Meaning of CHANGE in English

CHANGE

I. ˈchānj verb

( changed ; chang·ing )

Etymology: Middle English, from Anglo-French changer, from Latin cambiare to exchange, probably of Celtic origin; akin to Old Irish camm crooked

Date: 13th century

transitive verb

1.

a. : to make different in some particular : alter

never bothered to change the will

b. : to make radically different : transform

can't change human nature

c. : to give a different position, course, or direction to

2.

a. : to replace with another

let's change the subject

b. : to make a shift from one to another : switch

always change s sides in an argument

c. : to exchange for an equivalent sum of money (as in smaller denominations or in a foreign currency)

change a 20-dollar bill

d. : to undergo a modification of

foliage changing color

e. : to put fresh clothes or covering on

change a bed

intransitive verb

1. : to become different

her mood change s every hour

2. of the moon : to pass from one phase to another

3. : to shift one's means of conveyance : transfer

on the bus trip he had to change twice

4. of the voice : to shift to lower register : break

5. : to undergo transformation, transition, or substitution

winter changed to spring

6. : to put on different clothes

need a few minutes to change for dinner

7. : exchange , switch

neither liked his seat so they changed with each other

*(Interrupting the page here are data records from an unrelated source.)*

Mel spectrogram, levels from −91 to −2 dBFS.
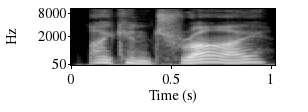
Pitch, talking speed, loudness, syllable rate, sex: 160 Hz, 175 wpm, -18 LUFS, 3.6 syllables/s, male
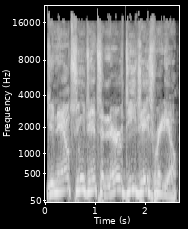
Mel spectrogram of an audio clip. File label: Radio Drop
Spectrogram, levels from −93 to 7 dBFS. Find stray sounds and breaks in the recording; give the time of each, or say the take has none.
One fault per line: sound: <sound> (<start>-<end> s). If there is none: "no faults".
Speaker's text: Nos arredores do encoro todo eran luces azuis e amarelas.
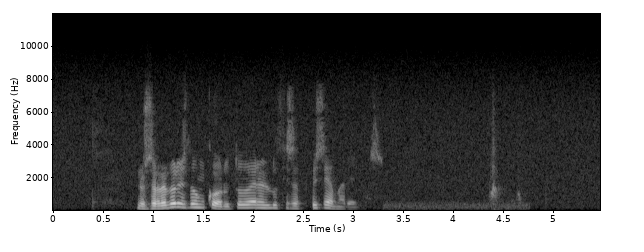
sound: dropout (2.5-2.6 s)
sound: whoosh (4.4-4.8 s)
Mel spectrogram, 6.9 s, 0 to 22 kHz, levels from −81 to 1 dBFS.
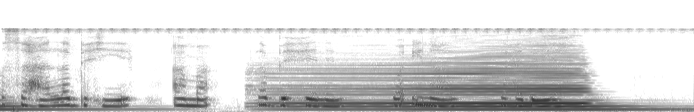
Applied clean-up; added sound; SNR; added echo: none; Bowed string instrument; -4 dB; none.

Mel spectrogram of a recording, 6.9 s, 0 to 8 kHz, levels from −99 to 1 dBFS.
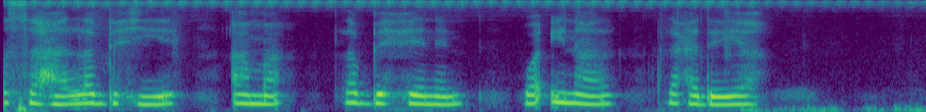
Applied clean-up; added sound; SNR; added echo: none; none; none; none.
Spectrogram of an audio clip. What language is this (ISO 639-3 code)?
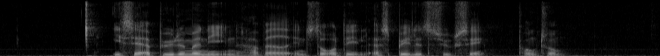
dan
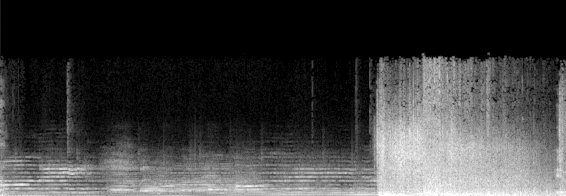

• chang·er noun

- change hands

Synonyms:

change , alter , vary , modify mean to make or become different. change implies making either an essential difference often amounting to a loss of original identity or a substitution of one thing for another

changed the shirt for a larger size

alter implies a difference in some particular respect without suggesting loss of identity

slightly altered the original design

vary stresses a breaking away from sameness, duplication, or exact repetition

vary your daily routine

modify suggests a difference that limits, restricts, or adapts to a new purpose

modified the building for use by the disabled

II. noun

Date: 13th century

1. : the act, process, or result of changing: as

a. : alteration

a change in the weather

b. : transformation

a time of vast social change

going through change s

c. : substitution

a change of scenery

d. : the passage of the moon from one monthly revolution to another ; also : the passage of the moon from one phase to another

e. : menopause

2. : a fresh set of clothes

3. British : exchange 5a

4.

a. : money in small denominations received in exchange for an equivalent sum in larger denominations

b. : money returned when a payment exceeds the amount due

c. : coins especially of low denominations

a pocketful of change

d. : a negligible additional amount

only six minutes and change left in the game

e. : money 1

cost a large chunk of change

5. : an order in which a set of bells is struck in change ringing

6. : changeup

Merriam-Webster's Collegiate English vocabulary.      Энциклопедический словарь английского языка Merriam Webster.